Talking Shop with Gabriella Giubilaro

An Italian-born teacher combines the warmth, earthiness, and high spirits of her homeland with the precision and love of detail that led her through a master's degree in physics.

Gabriella Giubilaro combines the warmth, earthiness, and high spirits of her Italian homeland with the precision and love of detail that led her through bachelor's and master's degrees in physics. Since 1977 she's been teaching Iyengar-style yoga in Florence, Italy, and at workshops worldwide.

Yoga Journal: How did you discover yoga?

Gabriella Giubilaro: It was just by chance. I met a friend who was going to a yoga class, so I joined him. That was in 1973 in Florence, with Dona Holleman. I liked it from the beginning, so I stayed. I studied with Dona and assisted her for 16 years.

YJ: Who else has influenced you?

GG: B.K.S. Iyengar has been my biggest influence. I first went to India in 1983, and since then almost every year I study with him and his daughter Gita. The most important thing he passed on to me is not just knowledge; it is the tools of how to work on myself, how to understand the wisdom of the body. The body has its own intelligence: the ways it should move; the proper relation of the outer body with the organs and with the mind. The intelligence of the body is always the same, no matter whether we are practicing forward bends, backbends, twists.

YJ: Do you think there's anything quintessentially Italian about your approach to teaching yoga?

GG: Well, the Italian people use the hands a lot when they talk, yes? So when I teach a class, I do this. It looks very funny sometimes to American students.

YJ: You teach a lot in both Europe and America. Are students different in different places?
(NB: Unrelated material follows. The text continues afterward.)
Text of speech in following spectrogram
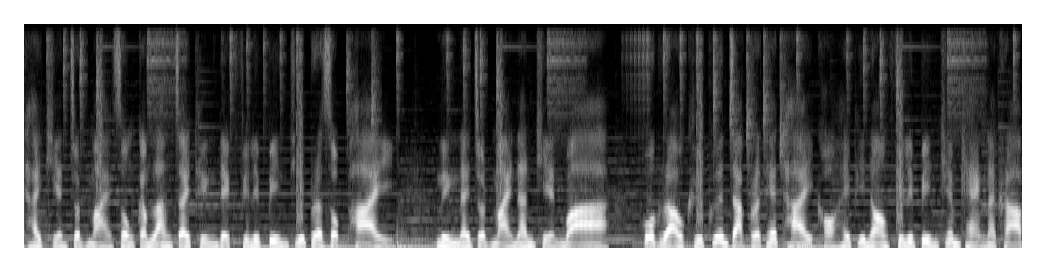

GG: A bigger difference is between southern and northern or eastern Europeans. The Italian people, when they do yoga, you can never stop them from talking. I make fun of them; I say their favorite asana is "Talkasana." And the thing they like to talk about is food. Sometimes I will try to do something serious in class, and someone will interrupt, "Would you like a new recipe for artichokes?" or "Have you tried this apple cake?" People from the eastern countries like Poland and Russia, they work so hard and never want to stop. They are very serious.

YJ: So you're not a typical Italian yogi?

GG: No, no, no, I'm much more like a Russian!

YJ: What is your daily practice?

GG: In the morning, I do first meditation, then Pranayama, then the asanas. In the afternoon, I do the restorative poses—Head Balance, Shoulder Balance—to become quiet.

YJ: A lot of students might not see Headstand and Shoulderstand as restorative, since they have to work hard to do them.

GG: Ah, yes, but that's because when you are just starting to do a pose and you're struggling with your muscles, then you feel tired and think the pose is not restorative. But when you learn to do the pose with less effort of the muscles, you can start to feel the effect the asana has on the organs and the mind.

YJ: Do you set goals in your practice?

GG: When I started to practice, my dream was to do Head Balance in the middle of the room. Then my dream was to do Padmasana [Lotus Pose], especially in Head Balance. Then I thought that I had to become flexible, and it took me 10 years to learn that the way was not to become flexible but to become strong. Right now I have a very high goal: to go from Full Arm Balance [Handstand] to Bakasana [Crane Pose]. But I don't care if I reach it. I work on it because it is teaching me to be light and strong at the same time.

YJ: Have you ever invented a yoga pose?

GG: I like to do yoga poses when I'm riding my big Vespa motor scooter. Sometimes I do very funny things, and the people turn and look. I know it's a little dangerous, but we need to have some fun, no? Come to Firenze one day, I'll take you for a ride!